There will only be a handful of players – if any at all – in the National Basketball Association (NBA), whose career began in America, moved to different teams in Lebanon and China before finding their way back to the NBA, and are still at the top of their game, in the league where basketball is hottest compared to any other part of the world. When such players are sought after, Hassan Whiteside gets an honorable mention. Here is more about the biography of this baller, whose resilience was long before the eyes of American basketball fans, and it counts.
Hassan Whiteside Bio, Age
Hassan grew up in Gastonia, North Carolina, after being born on June 13, 1989, as one of six children in the family of Hasson Arbubakrr and Debbie Whiteside. The child and his siblings are said to have been raised by their mother most of the time, although he eventually stayed with his father.
When he reached high school age, Whiteside attended various high schools at different times depending on where and with whom he was at the time, before finally graduating from Patterson School in Lenoir, North Carolina after an impressive 2008-9 high school basketball season.
When Hassan Whiteside was about to go to college, various institutions such as the University of North Carolina, Auburn University, and several others in the region offered him positions, but he chose Marshall University because he signed up to play for the Marshall Thundering Herd men’s basketball team. The young baller quickly showed how extraordinarily good he was with the ball and soon made headlines when he scored several triple-doubles, had the most blocked shots in a single season and broke some records that have been on the brink for years.
After his outstanding performances in college basketball, Hassan signed up for the 2010 NBA Draft after spending only one season (2009/10) in college.
Career Stats And Injury
The Sacramento Kings voted the Gastonia-born baller 33rd in the 2010 NBA Draft overall on June 24, 2010, and a few weeks later, in July, he signed his rookie contract worth $3.8 million with $1.76 million in guarantee money.
It turned out, however, that it wasn’t easy for Hassan to find his way and consolidate his place in the league when he set out on a merry-go-round in the cradle of his professional career. The midfielder was sent to the Reno Bighorns, a partner of the Kings in the D-League, in November 2010 before being called back to the main team in January 2011.
He only played one game in his rookie season, as he suffered a partial tendon rupture in his left knee that needed surgery to be repaired, and therefore missed out on the rest of the season.
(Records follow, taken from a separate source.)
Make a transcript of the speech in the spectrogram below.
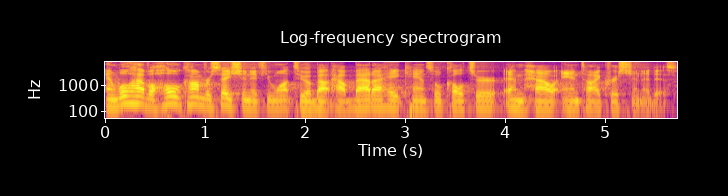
And we'll have a whole conversation, if you want to, about how bad I hate cancel culture and how anti Christian it is.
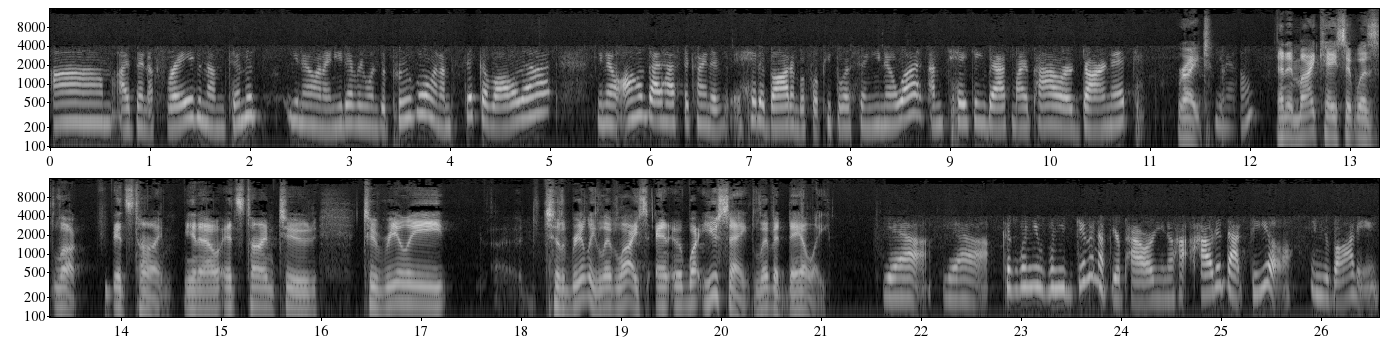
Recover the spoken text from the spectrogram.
Um, I've been afraid and I'm timid, you know, and I need everyone's approval and I'm sick of all of that. You know, all of that has to kind of hit a bottom before people are saying, you know what, I'm taking back my power, darn it. Right. You know? And in my case, it was look, it's time. You know, it's time to to really uh, to really live life. And what you say, live it daily. Yeah, yeah. Because when you when you've given up your power, you know, how, how did that feel in your body?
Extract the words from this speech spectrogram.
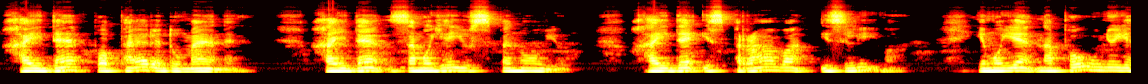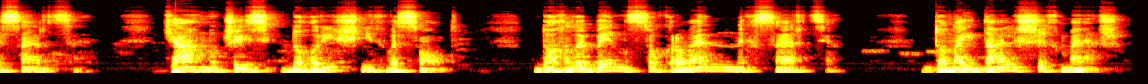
хай йде попереду мене, хай йде за моєю спиною, хай йде і справа, і зліва, і моє наповнює серце, тягнучись до горішніх висот, до глибин сокровенних серця, до найдальших меж,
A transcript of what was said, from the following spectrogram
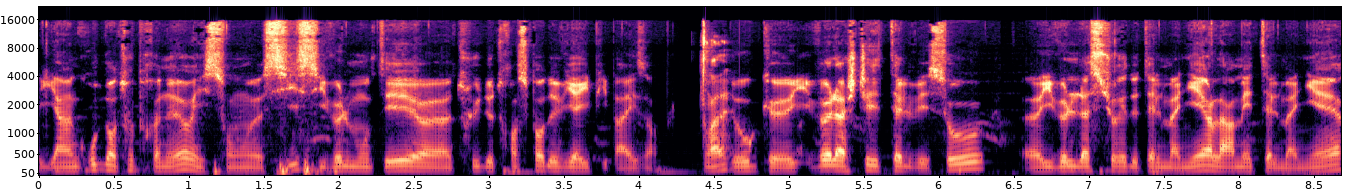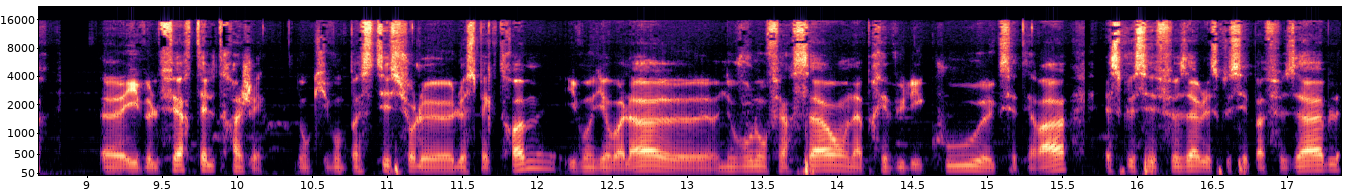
il y a un groupe d'entrepreneurs, ils sont 6, ils veulent monter un truc de transport de VIP, par exemple. Donc ils veulent acheter tel vaisseau, ils veulent l'assurer de telle manière, l'armer de telle manière. Euh, ils veulent faire tel trajet. Donc ils vont poster sur le, spectrum, ils vont dire voilà, euh, nous voulons faire ça, on a prévu les coûts, etc. Est-ce que c'est faisable, est-ce que c'est pas faisable?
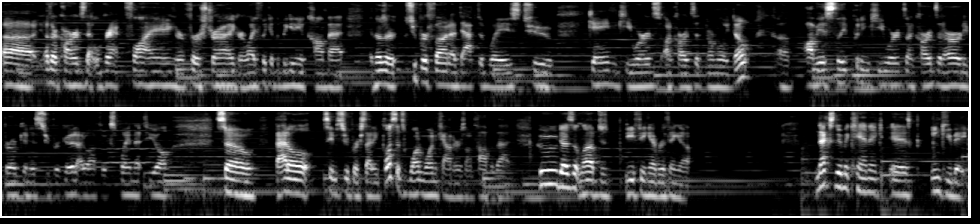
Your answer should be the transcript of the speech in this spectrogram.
uh, other cards that will grant flying or first strike or lifelink at the beginning of combat. And those are super fun, adaptive ways to gain keywords on cards that normally don't. Uh, obviously, putting keywords on cards that are already broken is super good. I don't have to explain that to you all. So, battle seems super exciting. Plus, it's 1 1 counters on top of that. Who doesn't love just beefing everything up? Next new mechanic is incubate.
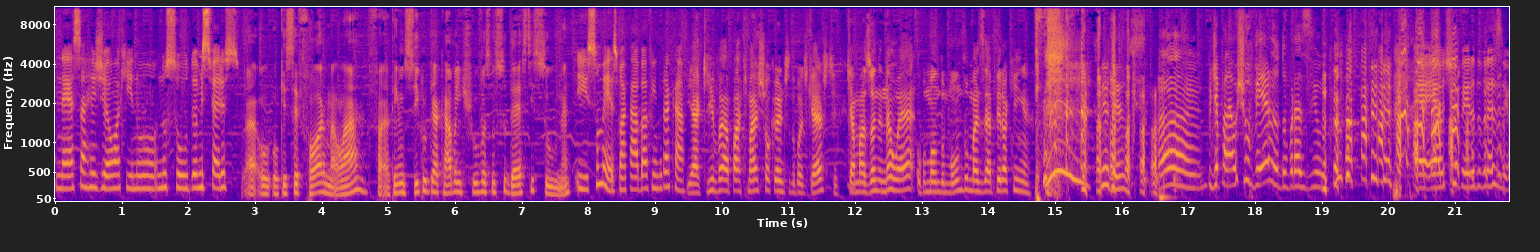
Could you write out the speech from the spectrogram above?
nessa região aqui no, no sul do hemisfério sul. A- O, o que se forma lá tem um ciclo que acaba em chuvas no sudeste e sul, né? Isso mesmo, acaba vindo para cá. E aqui vai a parte mais chocante do podcast, que a Amazônia não é o pulmão do mundo, mas é a piroquinha. Meu Deus. Ah, podia falar é o chuveiro do Brasil. É, é o chuveiro do Brasil.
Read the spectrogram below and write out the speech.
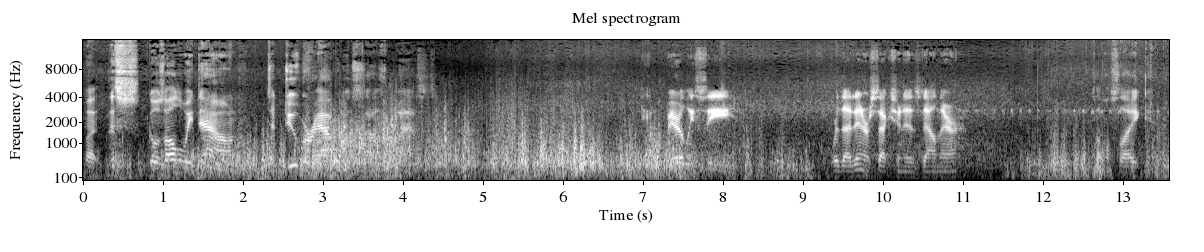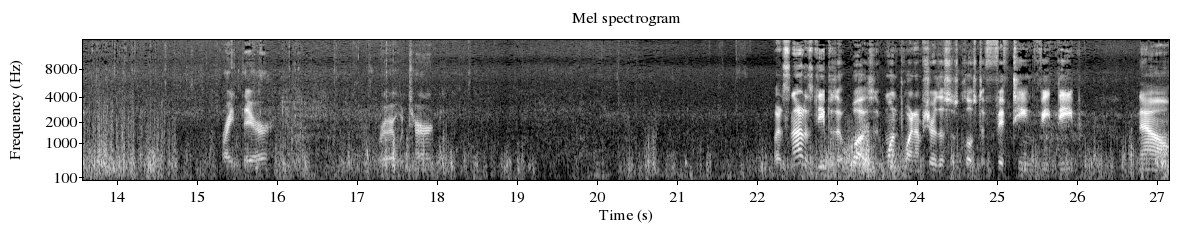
But this goes all the way down to Dueber Avenue Southwest. You can barely see where that intersection is down there. It's almost like right there where it would turn. but it's not as deep as it was. At one point, I'm sure this was close to 15 feet deep. Now,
He regained his feet in January 2012 and was transferred back to Reno Bighorns before being called back to the Kings in February to be released a few months later on July 16, 2012. In December of the same year, the Sioux Falls Skyforce, which plays in the NBA G-League, brought him into the game, but soon traded him for the Rio Grande Valley Vipers, with whom he would later win the D-League Championship.
Hassan then went overseas (from May 2013 until the last months of 2014) to play for Amchit Club in Lebanon, Sichuan Blue Whales in the Chinese NBL, Al Mouttahed Tripoli in Lebanon, and Jiangsu Tongxi in the Chinese NBL before returning to America to be signed by the Memphis Grizzlies on September 25, 2014. He was again abandoned and taken over by the Rio Grande Valley Vipers, whereupon he was traded to Iowa Energy and moved back and forth between the two teams before the Miami Heat came to enlist his services.
Born in Gastonia, North Carolina, the player signed a two-year contract with Miami Heat on November 24, 2014, valued at $1.7 million with an average salary of $875,615. He got off to a good start in his new team, with one career highlight after another to show that his time abroad was never a waste. In his second season, Hassan sustained an injury to his left hip, which caused him to miss about 6 games, but despite this, he was able to regain his impressive form almost immediately.
After he proved to be very valuable, the Miami Heat hired Hassan Whiteside again with a 4-year contract worth $98 million, which earned him an average salary of $24 million. His new contract is going well, except for a few injuries that kept the stubborn baller from a few games. He missed 5 games in 2017 because of a knee injury, just as he missed another 9 games in 2018 because of a hip injury.
Whiteside has been a professional basketball player for more than half a decade, his career statistics in regular seasons have seen him achieve a free-throw percentage of 0.627, a field goal percentage of 0.575, rebounds per game of 11.4, points per game of 13.6 with blocks of 2.4 per game and steals per game of 0.6. All this he has recorded from the 271 games he played, from which he started 206.
At this height, Hassan Whiteside is a monster in color, as he has developed into a well-known shot-blocker and rebounder who can still hit jumpers less violently with his soft hands in short or midfield.